------ Records for this exercise ------

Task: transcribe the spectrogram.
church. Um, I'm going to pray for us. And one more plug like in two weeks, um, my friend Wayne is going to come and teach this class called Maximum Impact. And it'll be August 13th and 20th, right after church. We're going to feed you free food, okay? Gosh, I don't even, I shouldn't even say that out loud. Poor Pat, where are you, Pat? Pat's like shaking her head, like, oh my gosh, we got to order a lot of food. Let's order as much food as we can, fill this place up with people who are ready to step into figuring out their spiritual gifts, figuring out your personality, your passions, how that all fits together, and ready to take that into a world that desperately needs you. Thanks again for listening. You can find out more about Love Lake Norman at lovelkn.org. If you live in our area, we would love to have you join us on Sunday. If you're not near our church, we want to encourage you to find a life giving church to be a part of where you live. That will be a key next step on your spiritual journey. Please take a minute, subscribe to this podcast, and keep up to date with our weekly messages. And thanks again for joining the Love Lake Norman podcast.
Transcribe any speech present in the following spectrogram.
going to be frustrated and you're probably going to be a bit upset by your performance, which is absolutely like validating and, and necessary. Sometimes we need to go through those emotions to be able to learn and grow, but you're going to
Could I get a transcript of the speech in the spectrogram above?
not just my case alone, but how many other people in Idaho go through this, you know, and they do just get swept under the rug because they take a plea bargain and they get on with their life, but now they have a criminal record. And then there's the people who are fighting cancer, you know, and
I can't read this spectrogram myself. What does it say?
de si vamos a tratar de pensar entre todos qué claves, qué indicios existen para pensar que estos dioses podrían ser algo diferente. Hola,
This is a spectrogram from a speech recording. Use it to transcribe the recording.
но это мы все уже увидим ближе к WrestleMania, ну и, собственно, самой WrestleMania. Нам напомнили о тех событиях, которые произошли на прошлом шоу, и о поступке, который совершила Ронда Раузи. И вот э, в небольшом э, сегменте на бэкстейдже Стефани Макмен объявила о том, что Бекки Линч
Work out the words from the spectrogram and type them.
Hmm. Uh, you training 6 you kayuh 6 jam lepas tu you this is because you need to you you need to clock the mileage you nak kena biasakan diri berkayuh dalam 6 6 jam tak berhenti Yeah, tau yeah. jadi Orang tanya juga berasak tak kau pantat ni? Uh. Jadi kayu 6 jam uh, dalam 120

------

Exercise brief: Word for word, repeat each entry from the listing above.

Completed task:
Task: transcribe the spectrogram.
church. Um, I'm going to pray for us. And one more plug like in two weeks, um, my friend Wayne is going to come and teach this class called Maximum Impact. And it'll be August 13th and 20th, right after church. We're going to feed you free food, okay? Gosh, I don't even, I shouldn't even say that out loud. Poor Pat, where are you, Pat? Pat's like shaking her head, like, oh my gosh, we got to order a lot of food. Let's order as much food as we can, fill this place up with people who are ready to step into figuring out their spiritual gifts, figuring out your personality, your passions, how that all fits together, and ready to take that into a world that desperately needs you. Thanks again for listening. You can find out more about Love Lake Norman at lovelkn.org. If you live in our area, we would love to have you join us on Sunday. If you're not near our church, we want to encourage you to find a life giving church to be a part of where you live. That will be a key next step on your spiritual journey. Please take a minute, subscribe to this podcast, and keep up to date with our weekly messages. And thanks again for joining the Love Lake Norman podcast.
Transcribe any speech present in the following spectrogram.
going to be frustrated and you're probably going to be a bit upset by your performance, which is absolutely like validating and, and necessary. Sometimes we need to go through those emotions to be able to learn and grow, but you're going to
Could I get a transcript of the speech in the spectrogram above?
not just my case alone, but how many other people in Idaho go through this, you know, and they do just get swept under the rug because they take a plea bargain and they get on with their life, but now they have a criminal record. And then there's the people who are fighting cancer, you know, and
I can't read this spectrogram myself. What does it say?
de si vamos a tratar de pensar entre todos qué claves, qué indicios existen para pensar que estos dioses podrían ser algo diferente. Hola,
This is a spectrogram from a speech recording. Use it to transcribe the recording.
но это мы все уже увидим ближе к WrestleMania, ну и, собственно, самой WrestleMania. Нам напомнили о тех событиях, которые произошли на прошлом шоу, и о поступке, который совершила Ронда Раузи. И вот э, в небольшом э, сегменте на бэкстейдже Стефани Макмен объявила о том, что Бекки Линч
Work out the words from the spectrogram and type them.
Hmm. Uh, you training 6 you kayuh 6 jam lepas tu you this is because you need to you you need to clock the mileage you nak kena biasakan diri berkayuh dalam 6 6 jam tak berhenti Yeah, tau yeah. jadi Orang tanya juga berasak tak kau pantat ni? Uh. Jadi kayu 6 jam uh, dalam 120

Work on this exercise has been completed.